An arrhythmia is a change in the regular, even rhythm of the heartbeat. Many pediatric arrhythmias are isolated occurrences that are harmless, but some can be serious and even life-threatening.

Atrial arrhythmias in children include:

  • Premature atrial contractions (PACs)— early beats that start in the atria
  • Supraventricular tachycardia (SVT)— a rapid, usually regular rhythm, starting from above the ventricles (SVT begins and ends suddenly)
  • AV nodal reentrant tachycardia (AVNRT)— a rapid heart rate due to more than one pathway through the AV node
  • Atrial fibrillation— a condition in which many impulses begin and spread through the atria, competing for a chance to travel through the AV node
  • Atrial flutter— an arrhythmia caused by one or more rapid circuits in the atrium
  • Wolff-Parkinson-White syndrome— a condition in which an electrical signal may arrive at the ventricle too quickly due to an extra conduction pathway or a shortcut from the atria to the ventricles

Ventricular arrhythmias in children include:

  • Premature ventricular contractions (PVCs)— early extra beats beginning in the ventricles. These occur when the electrical signal starts in the ventricles, causing them to contract before receiving signals from the atria
  • Ventricular tachycardia (V-tach)— a life-threatening condition in which electrical signals start from the ventricles in a fast and irregular rate
  • Ventricular fibrillation— an irregular, disorganized firing of impulses from the ventricles

Bradyarrhythmias in children include:

  • Sinus node dysfunction— a slow heart rhythm due to an abnormal SA node
  • Heart block— a delay or complete block of the electrical impulse from the SA node to the ventricles

Signs & Symptoms

Some common symptoms of arrhythmias in children include:

  • Fevers
  • Palpitations (heart flutters)
  • Feeling lightheaded or dizzy
  • Low blood pressure

Diagnosis

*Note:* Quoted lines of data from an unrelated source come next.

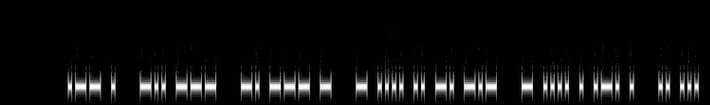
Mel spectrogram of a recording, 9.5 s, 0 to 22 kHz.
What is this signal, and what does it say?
Morse code, heard as a keyed tone, about 25 wpm, 700 Hz. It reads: WE DO NOT THINK THERE IS
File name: practice / 25wpm / Sentences with 4-Word Phrases - 25wpm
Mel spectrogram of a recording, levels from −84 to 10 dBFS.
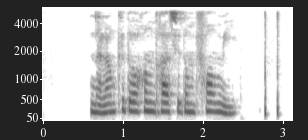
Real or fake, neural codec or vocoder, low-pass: real; none; 5.4 kHz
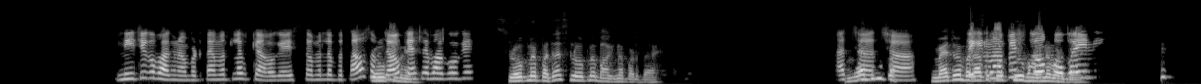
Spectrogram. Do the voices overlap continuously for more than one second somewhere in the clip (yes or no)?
yes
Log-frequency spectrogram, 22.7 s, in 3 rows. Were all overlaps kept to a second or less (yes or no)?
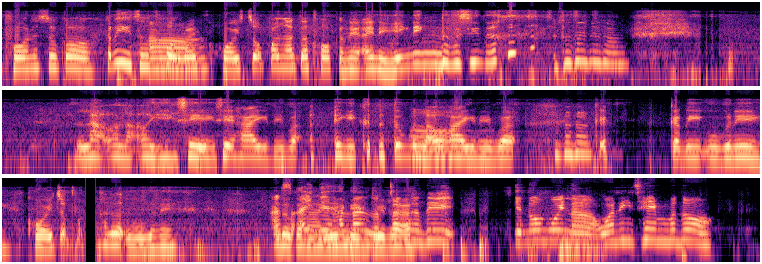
no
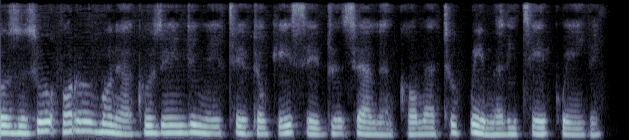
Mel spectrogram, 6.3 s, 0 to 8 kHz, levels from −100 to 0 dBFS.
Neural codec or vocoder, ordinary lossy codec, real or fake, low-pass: codec, 16 kHz, 1.1 kbps, Voila-Tokenizer; none; fake; 7.2 kHz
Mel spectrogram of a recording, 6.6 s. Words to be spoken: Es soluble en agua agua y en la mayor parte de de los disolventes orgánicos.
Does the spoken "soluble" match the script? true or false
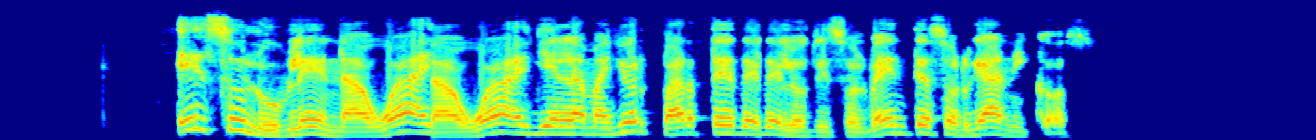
true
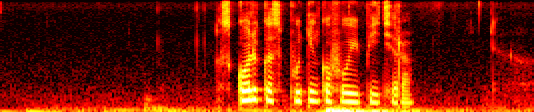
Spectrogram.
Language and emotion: Russian, neutral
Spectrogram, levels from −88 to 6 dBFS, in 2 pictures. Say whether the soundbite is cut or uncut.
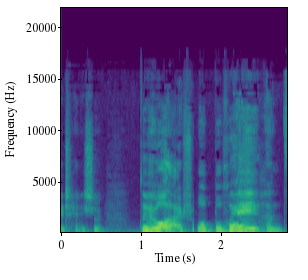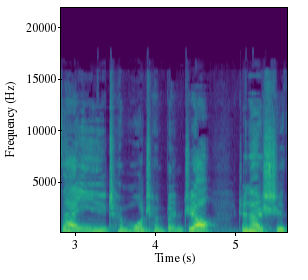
cut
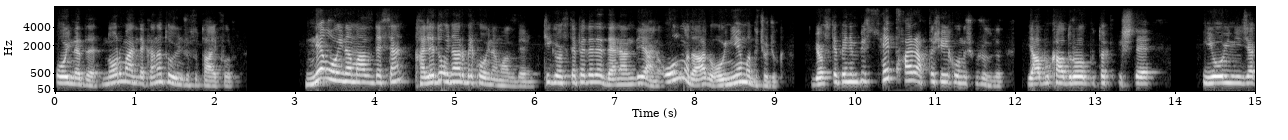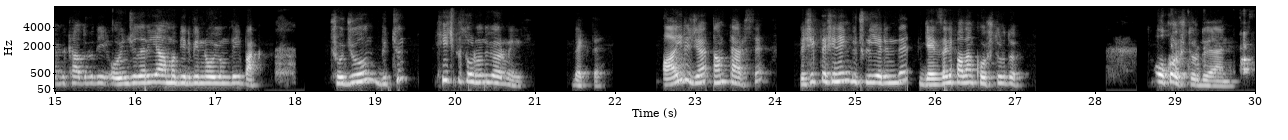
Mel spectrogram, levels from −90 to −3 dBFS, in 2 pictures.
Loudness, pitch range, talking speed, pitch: -17 LUFS, 170-230 Hz, 130 wpm, 195 Hz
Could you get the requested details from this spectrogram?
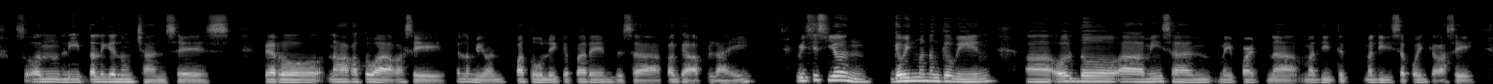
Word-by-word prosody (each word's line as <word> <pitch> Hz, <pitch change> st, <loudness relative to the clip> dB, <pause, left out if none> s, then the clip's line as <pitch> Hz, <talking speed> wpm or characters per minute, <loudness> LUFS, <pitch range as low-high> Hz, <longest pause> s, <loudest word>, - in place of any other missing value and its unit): So -, -, -3 dB
ang 120 Hz, 0 st, -1 dB
liit 120 Hz, 0 st, -3 dB
talaga 120 Hz, 0 st, +3 dB
nung 115 Hz, 0 st, +1 dB
chances, 100 Hz, -3 st, -4 dB, 0.3 s
pero 110 Hz, -1 st, +3 dB
nakakatuwa 115 Hz, -2 st, +2 dB
kasi, 100 Hz, -3 st, -3 dB
alam 125 Hz, -, -5 dB
mo 115 Hz, -, -2 dB
yun, 100 Hz, 0 st, -3 dB, 0.2 s
patuloy 110 Hz, -2 st, 0 dB
ka -, -, -5 dB
pa 110 Hz, -1 st, -1 dB
rin 110 Hz, +1 st, -4 dB
dun 100 Hz, -, -6 dB
sa 95 Hz, -1 st, -3 dB
pag-a-apply. 95 Hz, -1 st, -3 dB, 0.5 s
Which 165 Hz, +5 st, +1 dB
is 205 Hz, -, +2 dB
yun, 160 Hz, -12 st, +5 dB, 0.2 s
gawin 160 Hz, +3 st, +9 dB
mo 165 Hz, -, +4 dB
nang 155 Hz, -2 st, +3 dB
gawin, 130 Hz, +2 st, +1 dB, 0.2 s
ah, 115 Hz, -1 st, 0 dB
although, 135 Hz, -1 st, +4 dB
ah, 120 Hz, -1 st, +3 dB
minsan 115 Hz, -3 st, -2 dB
may 110 Hz, -1 st, -7 dB
part 105 Hz, -1 st, -4 dB
na 100 Hz, -2 st, -4 dB
madidip 105 Hz, -1 st, -5 dB, 0.2 s
madi-disappoint 110 Hz, +1 st, -4 dB
ka -, -, -4 dB
kasi, 100 Hz, -1 st, -5 dB
110 Hz, 150 wpm, -23 LUFS, 105-120 Hz, 0.5 s, gawin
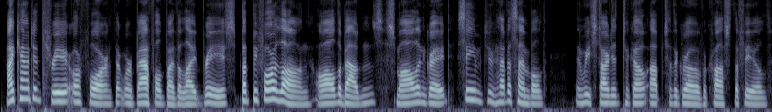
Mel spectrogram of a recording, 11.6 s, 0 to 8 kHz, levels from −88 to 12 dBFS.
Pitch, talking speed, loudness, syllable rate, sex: 165 Hz, 190 wpm, -22 LUFS, 4.7 syllables/s, male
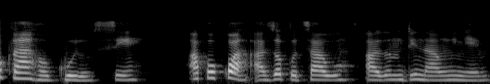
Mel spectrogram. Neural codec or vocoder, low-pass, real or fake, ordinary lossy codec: codec, 16 kHz, 0.8 kbps, ZipCodec; none; fake; none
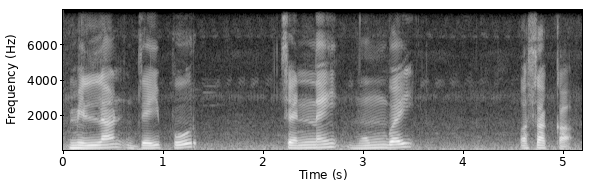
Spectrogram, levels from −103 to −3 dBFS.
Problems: constant background noise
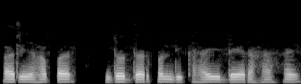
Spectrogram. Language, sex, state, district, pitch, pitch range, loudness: Hindi, male, Chhattisgarh, Balrampur, 120 Hz, 115-120 Hz, -18 LUFS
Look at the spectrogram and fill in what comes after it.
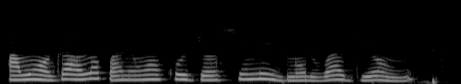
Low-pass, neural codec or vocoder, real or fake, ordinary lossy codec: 5.4 kHz; none; real; none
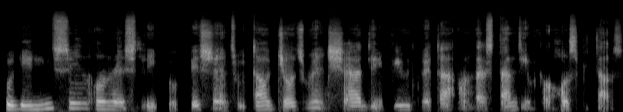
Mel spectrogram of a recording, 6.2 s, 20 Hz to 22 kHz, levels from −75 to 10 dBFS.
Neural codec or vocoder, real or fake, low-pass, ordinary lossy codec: codec, 44.1 kHz, 2.6 kbps, DAC; fake; 14.4 kHz; none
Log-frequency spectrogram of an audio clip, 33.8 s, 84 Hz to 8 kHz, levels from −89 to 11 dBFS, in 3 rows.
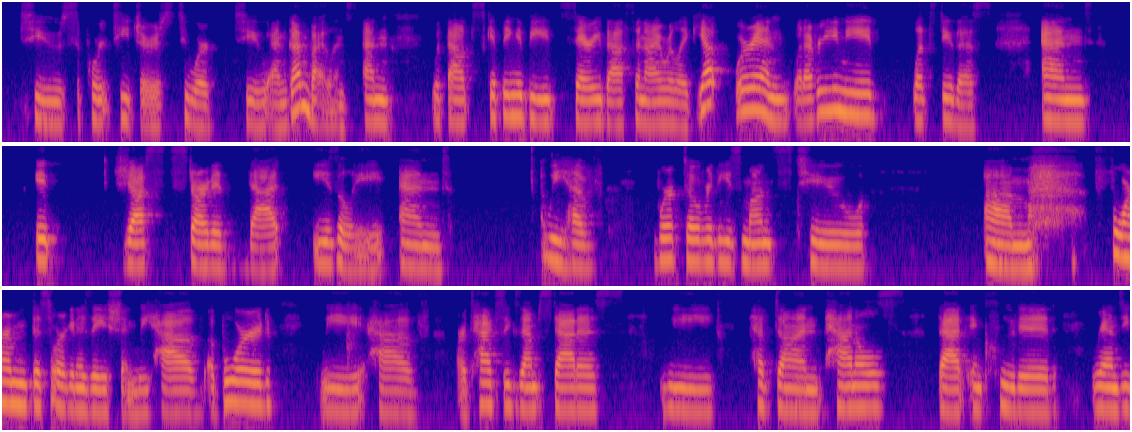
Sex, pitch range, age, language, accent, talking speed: female, 155-180 Hz, 30-49, English, American, 115 wpm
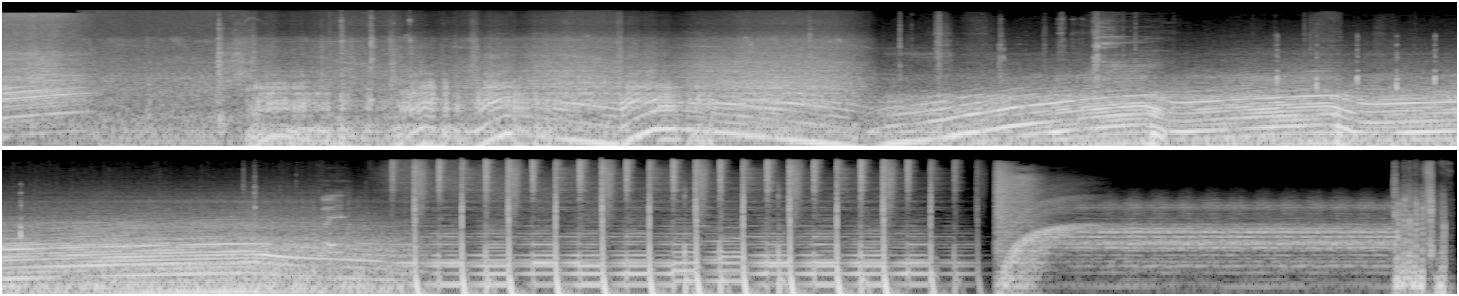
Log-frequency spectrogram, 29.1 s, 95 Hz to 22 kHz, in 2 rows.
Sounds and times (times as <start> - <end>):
Music: 18.4 - 29.1.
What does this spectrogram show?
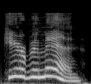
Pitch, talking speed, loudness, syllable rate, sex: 295 Hz, 195 wpm, -15 LUFS, 4.9 syllables/s, female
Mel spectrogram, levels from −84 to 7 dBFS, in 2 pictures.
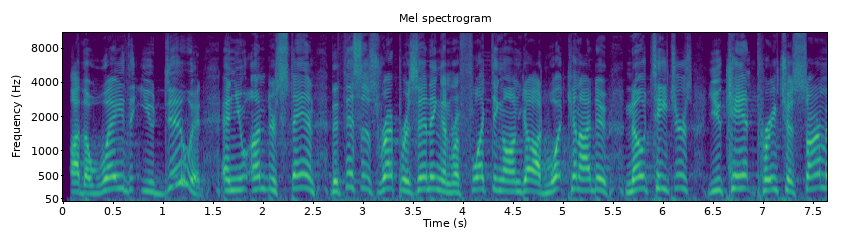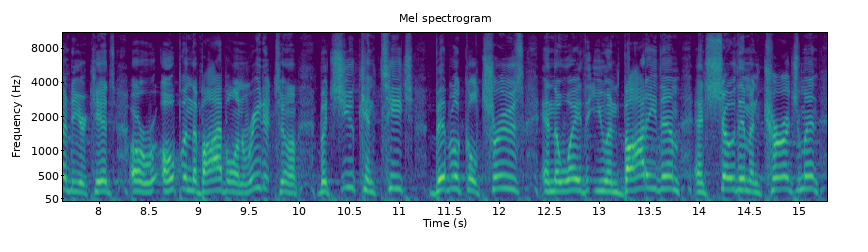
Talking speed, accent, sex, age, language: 230 wpm, American, male, 40-59, English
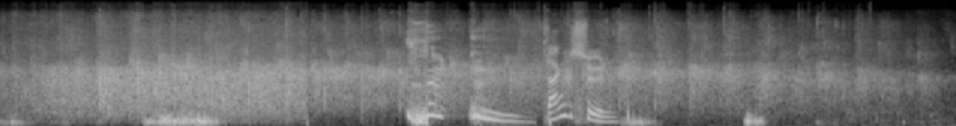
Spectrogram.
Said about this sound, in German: einen warmen Applaus.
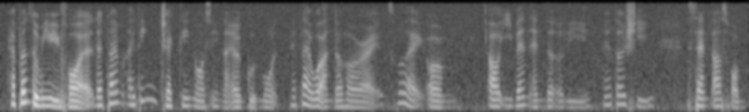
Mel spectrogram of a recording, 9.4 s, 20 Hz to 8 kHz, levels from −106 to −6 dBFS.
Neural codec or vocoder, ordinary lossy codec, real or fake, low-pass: none; none; real; 7.2 kHz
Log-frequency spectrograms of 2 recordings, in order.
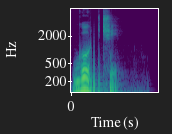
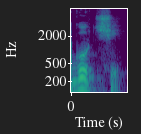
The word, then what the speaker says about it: Gucci: Se scriviamo una I o una E dietro la C, produciamo il suono C. In questo caso, per scrivere la parola Gucci, ovviamente abbiamo bisogno della lettera I, quindi Gucci.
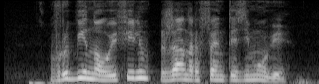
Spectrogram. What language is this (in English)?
Russian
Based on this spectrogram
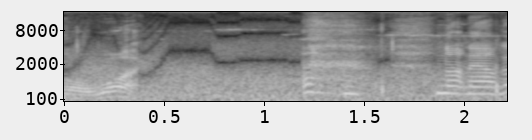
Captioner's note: Jodie laughs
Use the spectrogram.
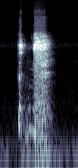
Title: Second Attempt (A few more sneezes for you)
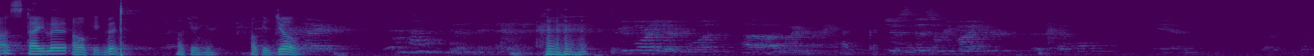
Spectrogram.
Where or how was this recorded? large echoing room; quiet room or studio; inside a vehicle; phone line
large echoing room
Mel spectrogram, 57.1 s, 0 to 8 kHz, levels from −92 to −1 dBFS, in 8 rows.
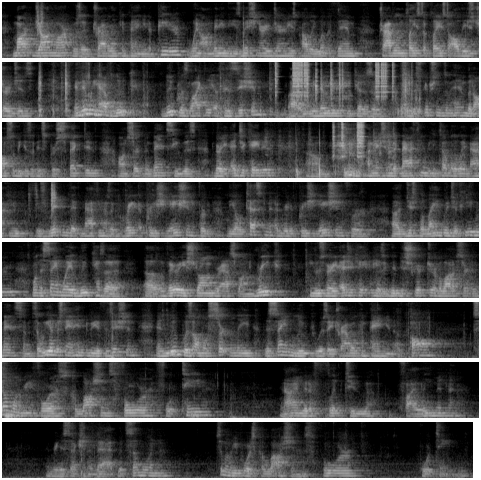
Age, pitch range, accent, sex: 30-49, 125-145 Hz, American, male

A Deborah pediatric cardiologist may do a test called an electrocardiogram (ECG), which records the heartbeat, to see if it is beating regularly. Other tests may be needed including:

  • Electrophysiology tests
  • Tilt table test